_Your goal_. What lines below contain the word "district"? Please pull each one out.
BEGIN Recorded information
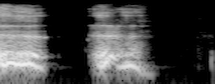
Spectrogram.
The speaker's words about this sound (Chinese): 嗯，没有，我刚刚嗓子不舒服啊，咳嗽。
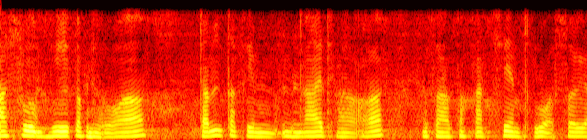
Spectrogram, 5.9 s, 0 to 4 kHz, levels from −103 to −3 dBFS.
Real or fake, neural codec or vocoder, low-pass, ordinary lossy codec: fake; codec, 16 kHz, 1 kbps, FunCodec, trained on LibriTTS, 50 frames a second; 3.6 kHz; none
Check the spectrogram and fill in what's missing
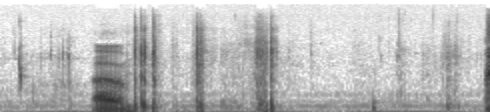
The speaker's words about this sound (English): I just realized I was chewing that ice right into the microphone. Sorry.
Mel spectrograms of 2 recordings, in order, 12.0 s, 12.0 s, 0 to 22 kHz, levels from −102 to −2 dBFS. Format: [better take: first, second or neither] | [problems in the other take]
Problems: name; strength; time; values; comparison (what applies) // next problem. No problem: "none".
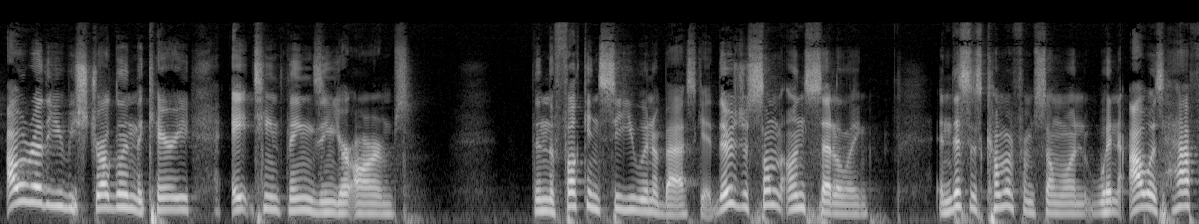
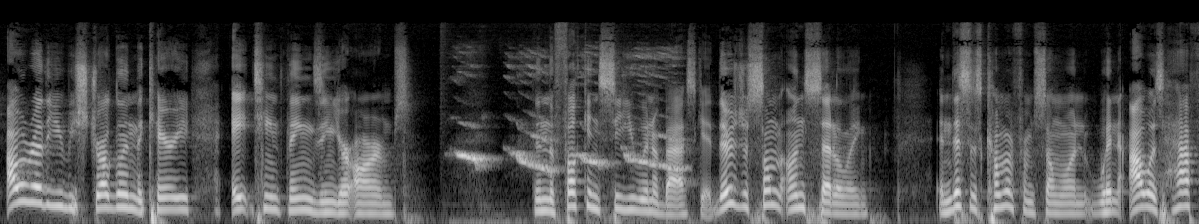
first | dog barking; loud; from 4.5 to 7 s; peak level with the speech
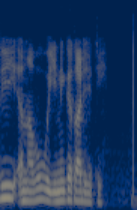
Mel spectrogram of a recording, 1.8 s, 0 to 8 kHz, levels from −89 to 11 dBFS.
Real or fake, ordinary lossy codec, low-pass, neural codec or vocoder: fake; none; none; codec, 16 kHz, 2 kbps, X-Codec, WavLM features, trained on Multilingual LibriSpeech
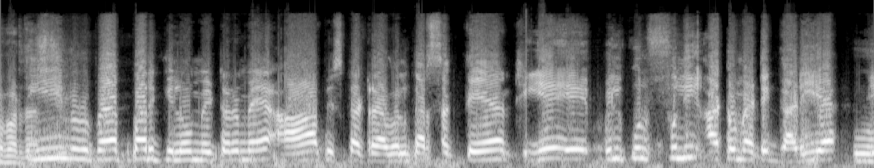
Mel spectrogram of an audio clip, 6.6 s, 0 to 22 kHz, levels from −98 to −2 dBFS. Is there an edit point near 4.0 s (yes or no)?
yes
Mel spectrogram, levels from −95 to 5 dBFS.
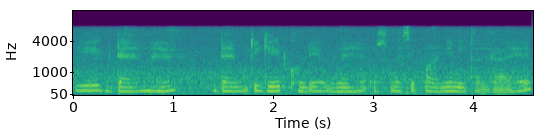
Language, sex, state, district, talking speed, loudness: Hindi, female, Uttar Pradesh, Jalaun, 210 wpm, -17 LUFS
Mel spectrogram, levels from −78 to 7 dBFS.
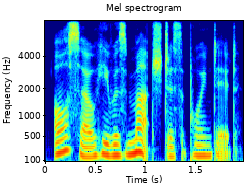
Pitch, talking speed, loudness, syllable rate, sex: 180 Hz, 150 wpm, -16 LUFS, 5.0 syllables/s, female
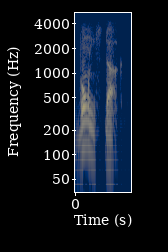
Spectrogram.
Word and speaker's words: woensdag: But you got W-O-E-N-S-D-A-G. Wunsdag. You got that foon, like foon, foon, foon. Wunsdag, like boom. Volkswagen, every time you see a W in front of the Volkswagen, it's actually pronounced V. So it's Wun, Wunsdag. Wunsdag. Wunsdag. Wunsdag, which is Wednesday. – Donnerdag. – All right, we're moving into Thursday. Donnerdag. Which is D-O-N-D-E-R-D-A-G, Donnerdag.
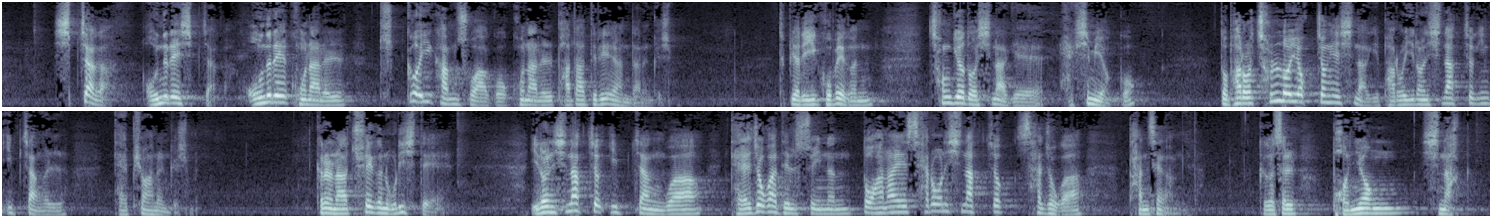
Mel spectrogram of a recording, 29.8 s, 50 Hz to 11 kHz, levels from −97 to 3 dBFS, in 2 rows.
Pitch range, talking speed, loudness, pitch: 130-175 Hz, 270 characters per minute, -19 LUFS, 145 Hz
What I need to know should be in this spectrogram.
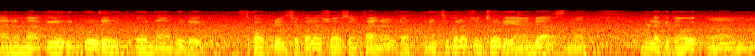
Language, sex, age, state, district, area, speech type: Goan Konkani, male, 18-30, Goa, Murmgao, rural, spontaneous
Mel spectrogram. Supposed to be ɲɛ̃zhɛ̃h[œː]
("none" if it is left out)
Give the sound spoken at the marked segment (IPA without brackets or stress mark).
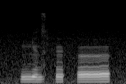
œː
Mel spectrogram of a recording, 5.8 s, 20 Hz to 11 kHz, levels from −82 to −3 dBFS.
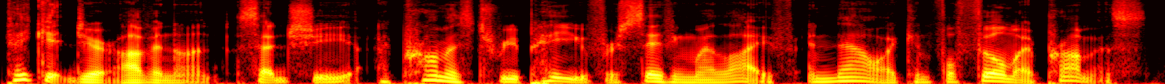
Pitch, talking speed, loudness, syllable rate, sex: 115 Hz, 225 wpm, -22 LUFS, 5.7 syllables/s, male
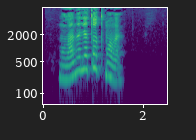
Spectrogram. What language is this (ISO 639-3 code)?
chm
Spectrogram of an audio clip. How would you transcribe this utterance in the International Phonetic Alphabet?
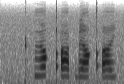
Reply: ʈʰ ɯ qʼ ɯ ɓ ɛ qʼ i

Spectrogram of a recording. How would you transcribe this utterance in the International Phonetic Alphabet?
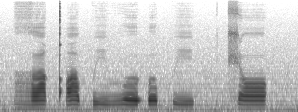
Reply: ɦ ʌ qʼ ɔ p i β ʊ ʔ ʊ p i | t͡ʃ ɔ

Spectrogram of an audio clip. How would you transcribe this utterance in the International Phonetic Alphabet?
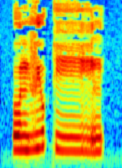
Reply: o n vʲ o k iː n

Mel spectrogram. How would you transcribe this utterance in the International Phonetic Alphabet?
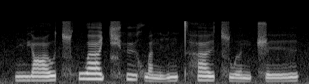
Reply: n̪ j ɑ˧˥ ʊ̯ t͡sʰ w ä˥ t͡ɕʰ y˥˩ x w a˩ n i˥˩ n t̪ʰ a˥ ɪ̯ t͡s w ə˨˩ n ʈ͡ʂ e˧˥ ɪ̯

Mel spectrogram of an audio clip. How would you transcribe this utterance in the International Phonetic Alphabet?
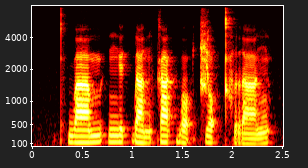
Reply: kʰ w a˦˥ m | ŋ e˦˥ k̚ l a˨˩ n k a˥˩ k̚ w ɔ˨˩ ʔ t͡ɕ ɔ˥˩ ʔ kʰ r a˩˦ ŋ

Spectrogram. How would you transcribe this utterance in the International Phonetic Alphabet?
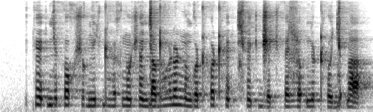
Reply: k ẽ ʔ ɟ ĩ θ o x ʃ ʊ ɡ ẽ ç ɖʱ ø x n̪ õ ʃ ã ɟ a ɖʱ o ɳ ʊ ɳ n̪ õ ɡ o ʈʰ o ʈʰ ẽ ʔ t͡ɕʰ ẽ t͡ʃ d͡ʒ e t͡ʃ θ e ɮ o ʔ ɲ ø ʈʰ ʊ ɟ ø ʔ ɳ a

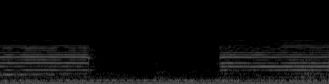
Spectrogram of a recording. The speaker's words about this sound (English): Get off the buzzer.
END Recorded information
_Answer box_.
Language, sex, state, district, talking speed, loudness: Hindi, female, Uttar Pradesh, Jalaun, 210 wpm, -17 LUFS
Language, sex, age, state, district, area, speech type: Goan Konkani, male, 18-30, Goa, Murmgao, rural, spontaneous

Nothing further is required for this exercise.